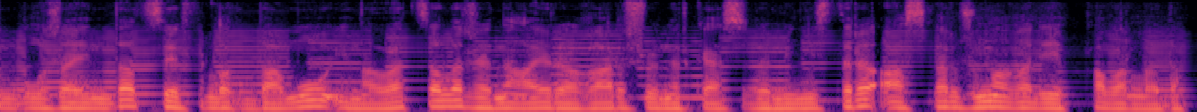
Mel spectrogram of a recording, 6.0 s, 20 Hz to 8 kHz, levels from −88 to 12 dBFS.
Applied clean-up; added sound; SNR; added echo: neural mask model RNNoise.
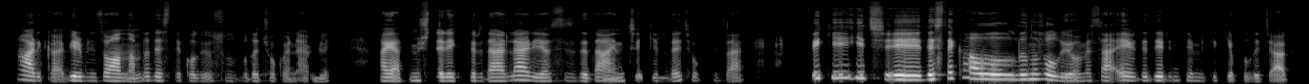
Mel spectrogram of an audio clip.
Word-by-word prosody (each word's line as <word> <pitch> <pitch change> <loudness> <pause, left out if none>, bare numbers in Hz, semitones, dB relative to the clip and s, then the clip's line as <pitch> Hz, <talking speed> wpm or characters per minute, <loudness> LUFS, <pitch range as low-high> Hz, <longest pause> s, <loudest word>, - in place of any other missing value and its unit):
Harika. 190 -6 -2
Birbirinize 180 -2 -1
o - - 0
anlamda 165 +1 -2
destek 170 -2 -11
oluyorsunuz. 155 0 -16
Bu - - -20
da 155 - -8
çok - - -19
önemli. - - -15 0.5
"Hayat 170 0 0
müşterektir." 170 -1 -6
derler 185 +5 0
ya, 160 -3 -5
sizde 160 -2 -11
de - - -7
aynı 80 -1 -4
şekilde. 160 - -12
Çok - - -22
güzel. - - -13 0.7
Peki 300 +1 0
hiç, 295 -6 -3
eee, 215 -1 +8
destek 235 +7 +3
aldığınız 235 -3 +4
oluyor 175 -7 0
mu? - - -10
Mesela 175 0 -6
evde 180 -1 -5
derin 185 -1 -3
temizlik 170 -1 -19
yapılacak, 140 0 -9
175 Hz, 145 wpm, -22 LUFS, 165-215 Hz, 0.7 s, eee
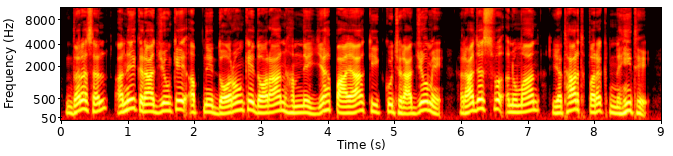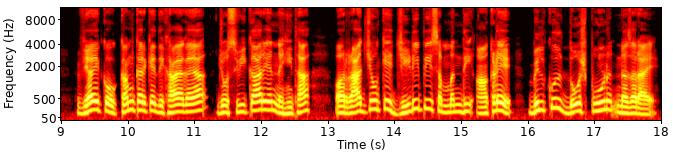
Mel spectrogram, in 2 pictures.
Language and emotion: Hindi, neutral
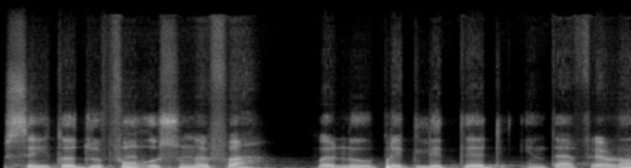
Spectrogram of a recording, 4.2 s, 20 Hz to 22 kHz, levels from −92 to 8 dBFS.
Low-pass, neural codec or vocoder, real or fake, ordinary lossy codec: none; autoencoder, 48 kHz, 32 numbers a frame, DAC-VAE, trained on Japanese speech; fake; none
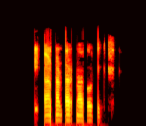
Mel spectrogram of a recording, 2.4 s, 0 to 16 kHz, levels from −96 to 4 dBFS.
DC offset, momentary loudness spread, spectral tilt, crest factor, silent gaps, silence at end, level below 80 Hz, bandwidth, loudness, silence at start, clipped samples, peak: under 0.1%; 11 LU; -4 dB/octave; 24 dB; 0.66-0.73 s; 0.55 s; -60 dBFS; 8 kHz; -22 LUFS; 0.55 s; under 0.1%; -2 dBFS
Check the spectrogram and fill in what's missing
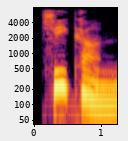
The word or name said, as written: secund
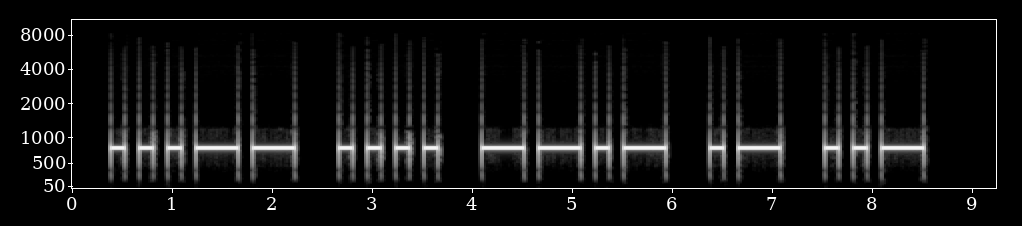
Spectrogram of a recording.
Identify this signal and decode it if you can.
Morse code, heard as a keyed tone, about 8 wpm, 800 Hz. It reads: 3HQAU
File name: LEZIONI / 5 LBVC / 5 LB 8wpm 2816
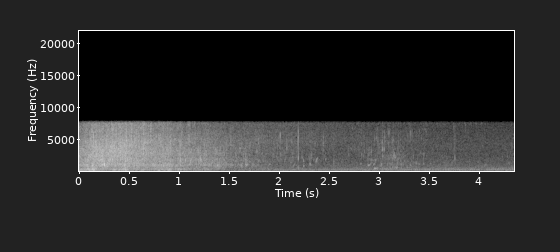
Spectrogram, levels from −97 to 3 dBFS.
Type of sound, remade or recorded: recorded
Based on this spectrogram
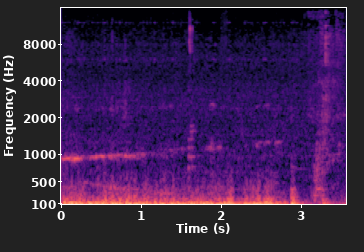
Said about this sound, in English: Hold on, this is an Audi. I want to see this guy. I want to hear him see the I want to hear the sound. He's going to go up to over 100 miles an hour now, and he's going to slam on the brakes.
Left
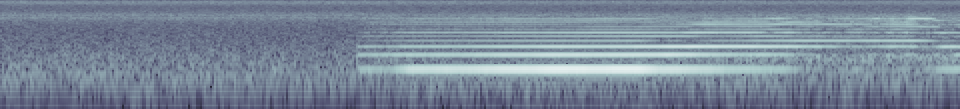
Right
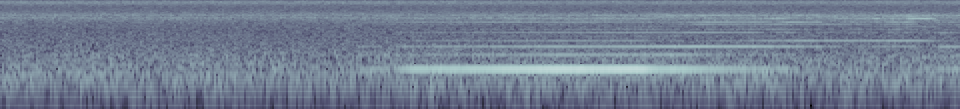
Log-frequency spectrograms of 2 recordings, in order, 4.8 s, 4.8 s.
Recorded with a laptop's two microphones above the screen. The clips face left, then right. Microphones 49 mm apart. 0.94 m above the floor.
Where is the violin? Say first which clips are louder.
Left 12 dB; 70° left (ahead or behind).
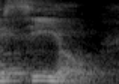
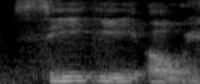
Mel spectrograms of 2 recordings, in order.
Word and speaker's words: CEO: No, don't say CEO. CEO. You have to pronounce all the letters.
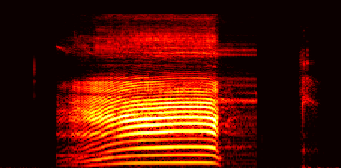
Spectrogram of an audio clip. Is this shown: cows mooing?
yes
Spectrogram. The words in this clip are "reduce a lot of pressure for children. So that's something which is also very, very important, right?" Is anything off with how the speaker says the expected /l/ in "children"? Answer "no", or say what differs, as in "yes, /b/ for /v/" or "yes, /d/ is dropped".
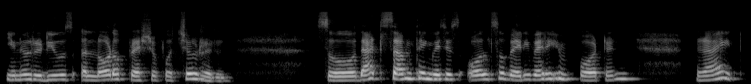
no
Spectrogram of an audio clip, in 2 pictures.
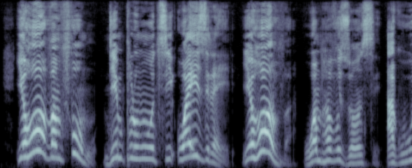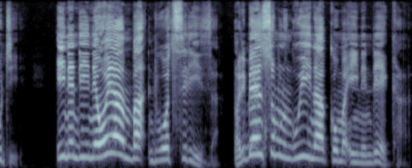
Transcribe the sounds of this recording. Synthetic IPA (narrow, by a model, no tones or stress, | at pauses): jɛɦɔvaɱ̩fumṵndim̩pulumut͡sʰiwais̬ɾaɛ̰ːlijɛɦɔva̰ | wampʰaɱvuzɔːnsɛ̥akuːtḭ | inɛndinɛwɔjambandiwɔt͡sʰiɾiːza̰paliɓɛnsɔmuluŋɡuwinakɔmaʔinɛndɛːkʰa̰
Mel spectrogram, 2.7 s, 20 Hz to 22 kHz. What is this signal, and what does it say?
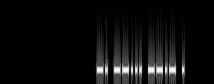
Morse code, heard as a keyed tone, about 46 wpm, 700 Hz. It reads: N7QE
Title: USA Call Signs - 3x Character Spacing - 45wpm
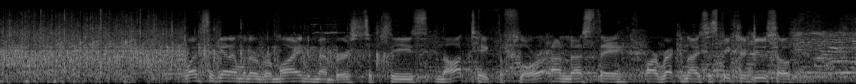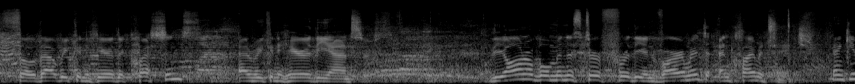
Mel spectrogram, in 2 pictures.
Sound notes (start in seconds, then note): 3.8 some Applause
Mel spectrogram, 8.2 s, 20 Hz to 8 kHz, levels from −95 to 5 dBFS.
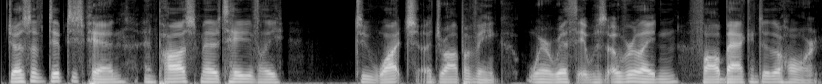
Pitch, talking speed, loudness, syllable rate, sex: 105 Hz, 160 wpm, -19 LUFS, 5.2 syllables/s, male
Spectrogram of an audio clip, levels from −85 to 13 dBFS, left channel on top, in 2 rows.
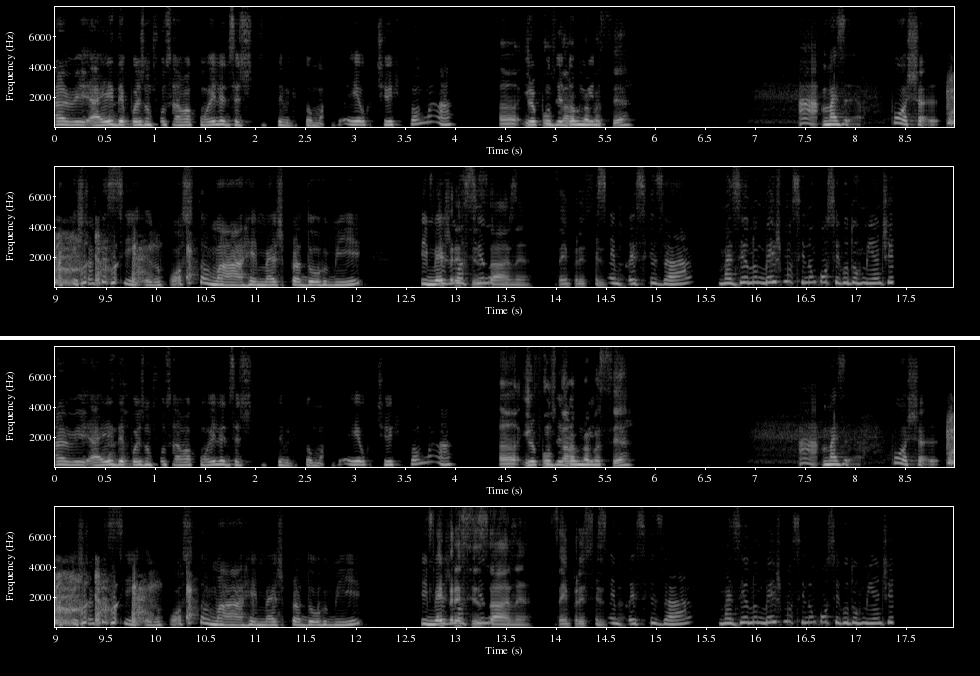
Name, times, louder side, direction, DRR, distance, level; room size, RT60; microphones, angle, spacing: voice 1, 0.0-2.0 2.2-4.0 4.7-5.4 7.4-8.1 8.4-8.8 9.2-12.0 12.6-13.4 14.5-15.4 15.6-17.4, left 2 dB, 35° left, 1.5 m, -31 dB
voice 2, 4.4-5.8 12.8-13.7 14.0-14.7, right 2 dB, 65° right, 2.0 m, -35 dB
Cough, 7.8-7.9 8.9-10.0 10.3-10.4 11.0-11.1 11.6-11.7, right 3 dB, 20° right, 0.5 m, -33 dB
open air
head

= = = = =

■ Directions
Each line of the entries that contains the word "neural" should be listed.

■ Answer to this exercise
Applied clean-up; added sound; SNR; added echo: neural mask model RNNoise.
Low-pass, neural codec or vocoder, real or fake, ordinary lossy codec: none; autoencoder, 48 kHz, 32 numbers a frame, DAC-VAE, trained on Japanese speech; fake; none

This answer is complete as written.